There is a scene in the film "Wyatt Earp" where Kevin Costner, as Wyatt, asks Dennis Quaid -- Doc Holliday -- "What's wrong with you?"

Doc replies, "What is wrong with me? What have you got?"

That might be the collective reply to the question of what's gone wrong with the Washington Nationals.

They can't hit, and two of their best hitters, Bryce Harper and Jayson Werth, are passing each other on the disabled list.

They have a second baseman in Danny Espinosa who is so banged up with injuries that he reminds you of the Black Knight in "Monty Python and The Holy Grail" when, while fighting King Arthur with his arms and legs cut off, declares, "It's just a flesh wound."

They have good starting pitching, but right now 40 percent of the rotation -- Stephen Strasburg and Ross Detwiler -- is uncertain because of injury. They have a shaky bullpen.

They can't catch. The third baseman has so much trouble sometimes finding first base that somewhere, Chuck Knoblauch is hoping he will be replaced as the poster boy for bad throws.

Oh, and did I mention Henry Rodriguez?

But, like Doc Holliday managed to live through the Gunfight at the O.K. Corral while he was coughing up a lung from tuberculosis, the Nationals have actually managed to survive with a 28-29 record to date and enter Monday only 6? games out of first place in the N.L. East.

What can I say? I'm a sunny side of the street kind of guy.

If I had to pin the tail on the Nationals' donkey, I would say defense. It is their fielding that has betrayed them the most and kept them from doing a better job of surviving all the other ills.

The offense has been offensive to watch. They are batting .229, ranked 27th in baseball, and have a .287 on base percentage, which is ranked dead last (both rankings entering Monday).

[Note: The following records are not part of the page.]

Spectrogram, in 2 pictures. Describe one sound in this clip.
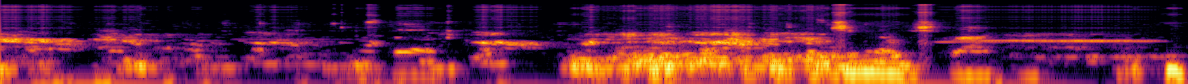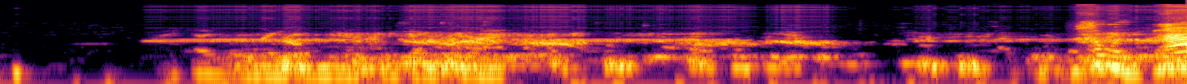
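Swords clash and slash in a rapid fight.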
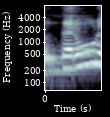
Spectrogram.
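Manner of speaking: गरुड़ said slowly, each sound clear; clear slow garud. Shown as a demonstration. Teacher to students, slow careful गरुड़. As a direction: draw out गरुड़ so students hear it. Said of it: "उच्चारण करिए".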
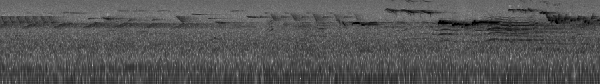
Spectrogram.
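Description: Birds chirping and calling over a steady low outdoor background noise, with a louder run of chirps about four and a half seconds in.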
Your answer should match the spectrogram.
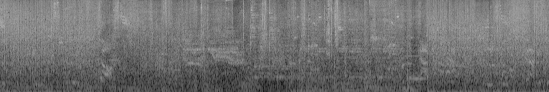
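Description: Gunfire in the video game Bioshock Infinite: dense, continuous bursts of shots with crashing and mechanical clatter, loud throughout the whole stretch with some voice mixed in.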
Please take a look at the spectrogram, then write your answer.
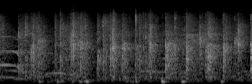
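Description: A small audience breaks into steady, dense applause, many hands clapping together at moderate volume and sustained for a few seconds, with faint voices mixed underneath.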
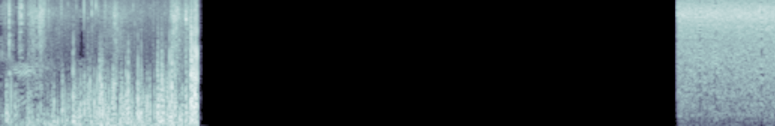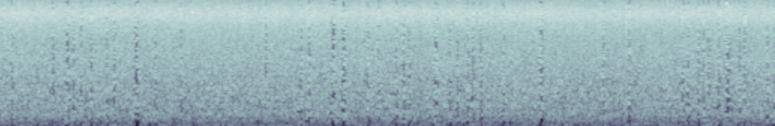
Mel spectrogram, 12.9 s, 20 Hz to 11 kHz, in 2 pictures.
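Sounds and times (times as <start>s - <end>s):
steady rushing hiss: 5.7s - 12.9s.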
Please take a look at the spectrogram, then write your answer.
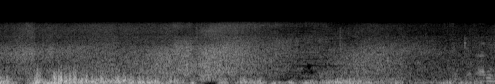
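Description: Ocean waves wash onto a rocky beach at high tide, a steady rolling surf roar with heavy wind buffeting the microphone, fairly loud and continuous.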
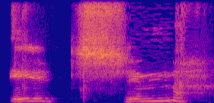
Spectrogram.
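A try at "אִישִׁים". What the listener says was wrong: Ishim. It's a shin over there.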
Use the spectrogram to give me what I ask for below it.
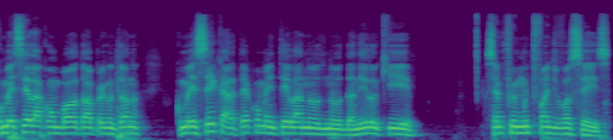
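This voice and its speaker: Very fast and at medium pitch, a man talks with fairly even intonation and very even loudness. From Brazilian coast (caiçara region). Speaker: comedian and impressionist. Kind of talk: casual chat.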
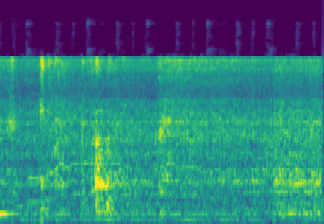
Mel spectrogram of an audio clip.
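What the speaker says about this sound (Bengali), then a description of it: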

But this is just a slightly worse reflection of the 2012 Nationals at this point in the season.

After 54 games last year, the Nationals had scored 202 runs. After 54 games this year, 190 runs crossed the plate. That's a 12-run total differential, hardly enough of a difference maker. They are in essence the same bats they were at this point last year.

But after 54 games in 2012, the Nationals had only given up 184 runs. This year: 211 runs. And of those, 21 were unearned.

Washington is second-worst in all of baseball with 41 errors. Last year, they didn't give away outs and they walked the tightrope of those close, low-scoring games their starting pitching gave them. This year, they've needed a net to walk that high-wire and the offense hasn't provided it.

They can't afford to play without a net much longer.


columnist Thom Loverro is the co-host of "The Sports Fix" from noon to 2 p.m. Monday through Friday on ESPN980 and Contact him at